American Ornithologists' Union (AOU), Committee on Classification and Nomenclature. 1983. Check-list of North American Birds. Sixth Edition. American Ornithologists' Union, Allen Press, Inc., Lawrence, Kansas.

Raffaele, H.A. 1983. A guide to the birds of Puerto Rico and the Virgin Islands. Fondo Educativo Interamericano, San Juan, Puerto Rico. 255 pp.

Harrison, H.H. 1984. Wood warblers' world. Simon and Schuster, New York. 335 pp.

Bushman, E.S., and G.D. Therres. 1988. Habitat management guidelines for forest interior breeding birds of coastal Maryland.

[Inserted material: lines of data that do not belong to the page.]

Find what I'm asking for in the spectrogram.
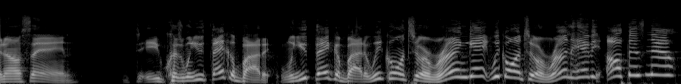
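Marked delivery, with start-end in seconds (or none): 3.7-6.7 a mocking, climbing double question; incredulous. Real, not acted. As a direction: pitch leaps high in disbelief. Mocking the run-heavy offense idea.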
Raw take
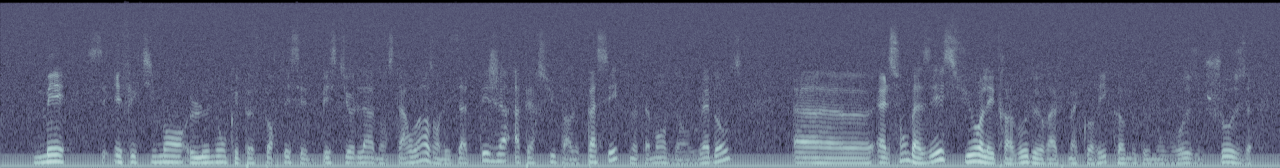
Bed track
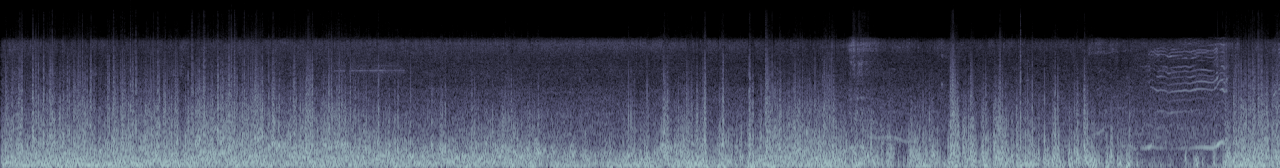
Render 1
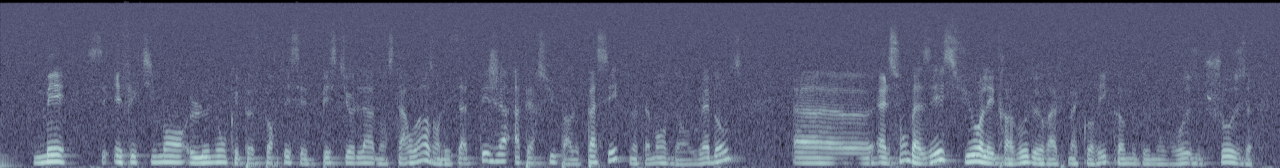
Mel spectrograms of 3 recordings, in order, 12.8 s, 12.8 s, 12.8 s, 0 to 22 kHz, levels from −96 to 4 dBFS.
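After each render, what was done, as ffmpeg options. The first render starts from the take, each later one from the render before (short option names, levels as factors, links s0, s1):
-af "bandreject=f=60:t=h:w=4,bandreject=f=120:t=h:w=4,bandreject=f=180:t=h:w=4,bandreject=f=240:t=h:w=4,bandreject=f=300:t=h:w=4"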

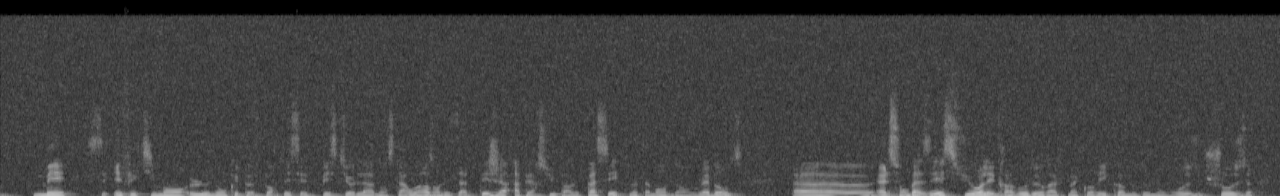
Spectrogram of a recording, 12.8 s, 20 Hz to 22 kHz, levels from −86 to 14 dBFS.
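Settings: -af "afftdn=nr=9:nf=-35"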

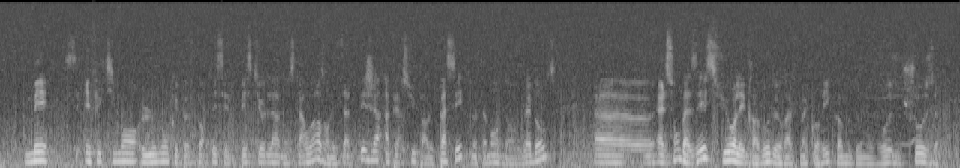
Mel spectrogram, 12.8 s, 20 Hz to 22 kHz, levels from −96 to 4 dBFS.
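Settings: -filter_complex "[1:a]volume=0.335[s0];[0:a][s0]amix=inputs=2:normalize=0"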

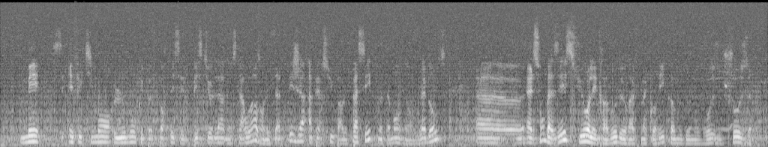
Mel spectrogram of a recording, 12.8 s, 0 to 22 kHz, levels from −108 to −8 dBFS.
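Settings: -af "highpass=73,aecho=1:1:4.1:0.52"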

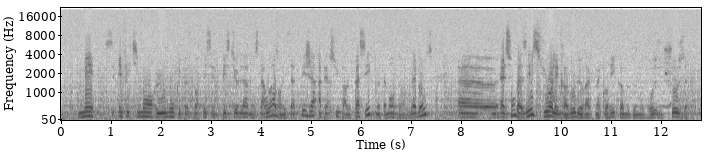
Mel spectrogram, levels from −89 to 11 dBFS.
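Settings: -af "acrusher=bits=9:mix=0:aa=0.000001,asoftclip=type=hard:threshold=0.15"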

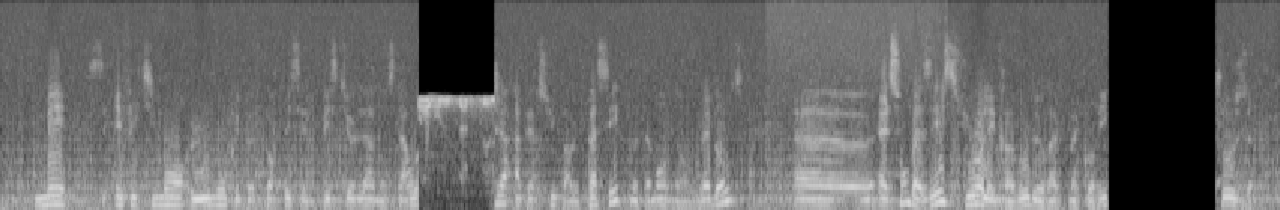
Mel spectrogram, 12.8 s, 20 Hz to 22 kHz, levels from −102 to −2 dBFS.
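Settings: -filter_complex "[0:a]asettb=1/sr,asplit=3[s0][s1][s2];[s0]atrim=end=4.174[s3];[s1]atrim=start=4.17:end=4.94,asetpts=PTS-STARTPTS,afade=t=in:d=0.004:c=qsin,afade=t=out:st=0.766:d=0.004:c=qsin,lowpass=f=2800:t=q:w=0.5098,lowpass=f=2800:t=q:w=0.6013,lowpass=f=2800:t=q:w=0.9,lowpass=f=2800:t=q:w=2.563,afreqshift=-3300[s4];[s2]atrim=start=4.936[s5];[s3][s4]acrossfade=d=0.004:c1=hsin:c2=qsin[s6];[s6][s5]acrossfade=d=0.004:c1=qsin:c2=hsin,asettb=1/sr,asplit=3[s7][s8][s9];[s7]atrim=end=7.654[s10];[s8]atrim=start=7.65:end=9.47,asetpts=PTS-STARTPTS,afade=t=in:d=0.004:c=qsin,afade=t=out:st=1.816:d=0.004:c=qsin,highshelf=f=4300:g=7.5[s11];[s9]atrim=start=9.466[s12];[s10][s11]acrossfade=d=0.004:c1=hsin:c2=qsin[s13];[s13][s12]acrossfade=d=0.004:c1=qsin:c2=hsin,asplit=3[s14][s15][s16];[s14]atrim=end=11.07,asetpts=PTS-STARTPTS,afade=t=out:st=11.066:d=0.004:c=hsin[s17];[s15]atrim=start=11.07:end=12.15,asetpts=PTS-STARTPTS,volume=0[s18];[s16]atrim=start=12.15,asetpts=PTS-STARTPTS,afade=t=in:d=0.004:c=hsin[s19];[s17][s18][s19]concat=n=3:v=0:a=1"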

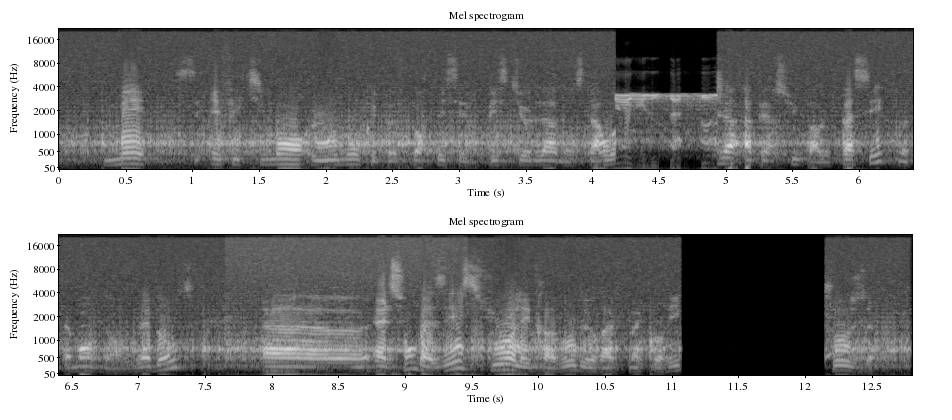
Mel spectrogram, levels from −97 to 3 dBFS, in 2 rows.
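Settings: -af "highpass=f=770:t=q:w=6.1,aeval=exprs='0.596*(cos(1*acos(clip(val(0)/0.596,-1,1)))-cos(1*PI/2))+0.0266*(cos(2*acos(clip(val(0)/0.596,-1,1)))-cos(2*PI/2))+0.0119*(cos(5*acos(clip(val(0)/0.596,-1,1)))-cos(5*PI/2))+0.0119*(cos(7*acos(clip(val(0)/0.596,-1,1)))-cos(7*PI/2))':c=same"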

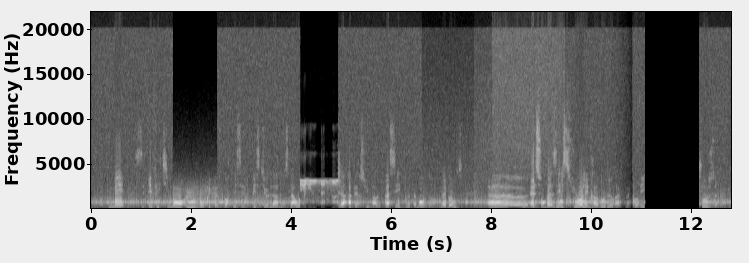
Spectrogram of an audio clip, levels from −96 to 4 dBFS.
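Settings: -filter_complex "[0:a]asettb=1/sr,asplit=3[s0][s1][s2];[s0]atrim=end=1.624[s3];[s1]atrim=start=1.62:end=2.52,asetpts=PTS-STARTPTS,afade=t=in:d=0.004:c=qsin,afade=t=out:st=0.896:d=0.004:c=qsin,lowpass=f=2200:t=q:w=2.2[s4];[s2]atrim=start=2.516[s5];[s3][s4]acrossfade=d=0.004:c1=hsin:c2=qsin[s6];[s6][s5]acrossfade=d=0.004:c1=qsin:c2=hsin,asettb=1/sr,asplit=3[s7][s8][s9];[s7]atrim=end=6.604[s10];[s8]atrim=start=6.6:end=8.02,asetpts=PTS-STARTPTS,afade=t=in:d=0.004:c=qsin,afade=t=out:st=1.416:d=0.004:c=qsin,highshelf=f=10000:g=-10.5[s11];[s9]atrim=start=8.016[s12];[s10][s11]acrossfade=d=0.004:c1=hsin:c2=qsin[s13];[s13][s12]acrossfade=d=0.004:c1=qsin:c2=hsin,asplit=2[s14][s15];[s14]atrim=end=10.82,asetpts=PTS-STARTPTS,afade=t=out:st=10.32:d=0.5:silence=0.0707946[s16];[s15]atrim=start=10.82,asetpts=PTS-STARTPTS,afade=t=in:d=0.004:c=hsin:silence=0.0707946[s17];[s16][s17]concat=n=2:v=0:a=1"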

Maryland Department of Natural Resources, Wildlife Tech. Publ. 88-1. 50 pp.

Ehrlich, P.R., D.S. Dobkin, and D. Wheye. 1988. The birder's handbook:a field guide to the natural history of North American birds. Simon and Shuster, Inc., New York. xxx + 785 pp.

Mitchell, W.A. 1988. Songbird nest boxes. Section 5.1.8, U.S. Army Corps of Engineers, Wildlife Resources Management Manual. Tech. Rep. EL-88-19. Waterways Experiment Station, Vicksburg, Mississippi. 48 pp.

Raffaele, H.A. 1989. A guide to the birds of Puerto Rico and the Virgin Islands. Revised edition. Princeton Univ. Press. 220 pp.

Ridgely, R.S., and G. Tudor. 1989. The birds of South America. Vol. 1. The Oscine passerines. Univ. Texas Press, Austin. 516 pp.

Stiles, F.G., and A.F. Skutch. 1989. A guide to the birds of Costa Rica. Comstock Publ. Associates, Cornell University Press, Ithaca, New York. 511 pp.

Alsop FJ III. 1991. Birds of the Smokies. Gatlinburg: Great Smoky Mountains Natural History Association.

10 March 2005
This data was compiled and/or developed by the North Carolina GAP Analysis Project.

For more information please contact them at:
NC-GAP Analysis Project
Dept. of Zoology, NCSU
Campus Box 7617
Raleigh, NC 27695-7617
(919) 513-2853